- [WHAT TO DO]
The answer must consist only of the lines in the records below from the line with "Decode the speech" to the line with "Speech is pictured", both included, copied word for word with every picture left out.

- [DATA LISTING]
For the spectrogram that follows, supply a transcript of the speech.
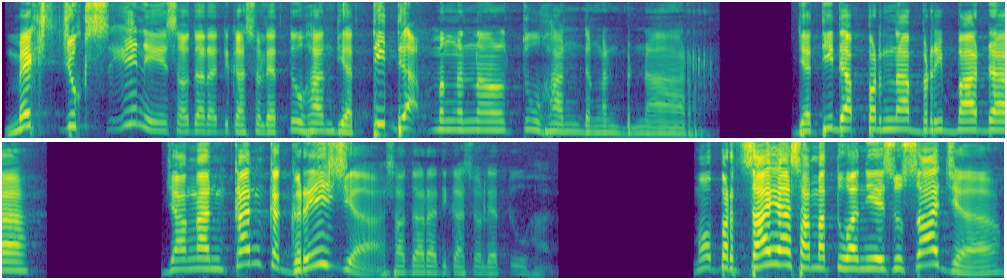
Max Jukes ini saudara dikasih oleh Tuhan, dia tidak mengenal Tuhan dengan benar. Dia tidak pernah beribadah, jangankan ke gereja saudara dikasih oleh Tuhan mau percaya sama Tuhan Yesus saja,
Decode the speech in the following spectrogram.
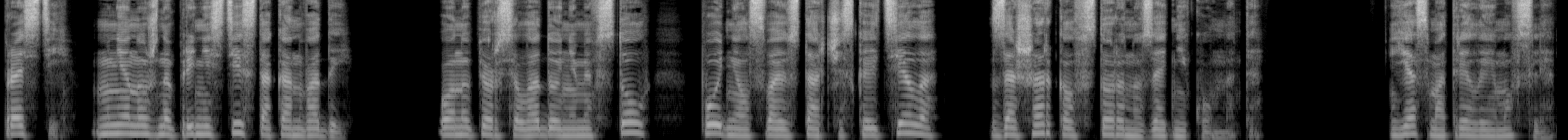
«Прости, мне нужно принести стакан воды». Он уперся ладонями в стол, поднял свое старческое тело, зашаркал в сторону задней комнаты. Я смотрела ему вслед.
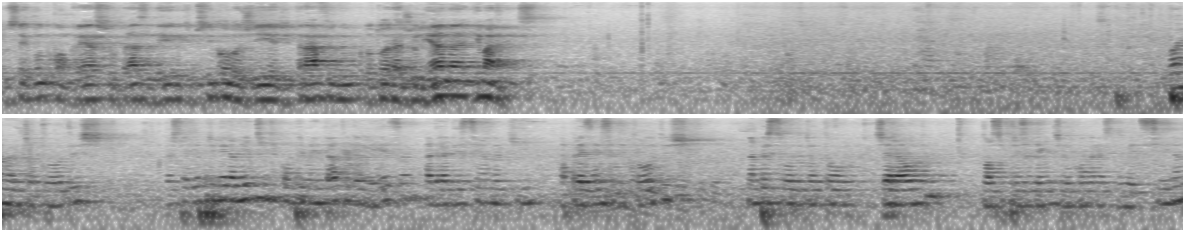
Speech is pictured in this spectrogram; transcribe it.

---

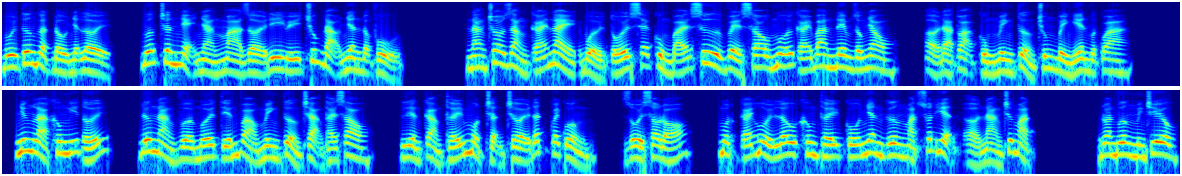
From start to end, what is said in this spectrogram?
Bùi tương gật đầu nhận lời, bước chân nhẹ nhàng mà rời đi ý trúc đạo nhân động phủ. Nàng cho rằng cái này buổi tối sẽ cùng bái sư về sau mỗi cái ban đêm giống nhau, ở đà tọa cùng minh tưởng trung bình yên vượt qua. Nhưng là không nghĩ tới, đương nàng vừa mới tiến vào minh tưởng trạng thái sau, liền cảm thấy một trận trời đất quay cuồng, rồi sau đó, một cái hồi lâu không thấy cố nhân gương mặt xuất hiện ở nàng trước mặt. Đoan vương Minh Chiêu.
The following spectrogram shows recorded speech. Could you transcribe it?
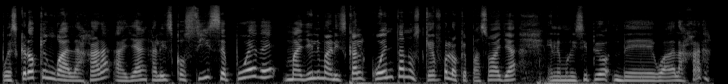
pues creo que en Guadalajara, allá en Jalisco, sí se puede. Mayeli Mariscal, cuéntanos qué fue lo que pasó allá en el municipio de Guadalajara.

- [SOLUTION TO THIS TASK]
Decode the speech in the following spectrogram.
«Прости, мне нужно принести стакан воды». Он уперся ладонями в стол, поднял свое старческое тело, зашаркал в сторону задней комнаты. Я смотрела ему вслед.
Speech is pictured in this spectrogram; transcribe it.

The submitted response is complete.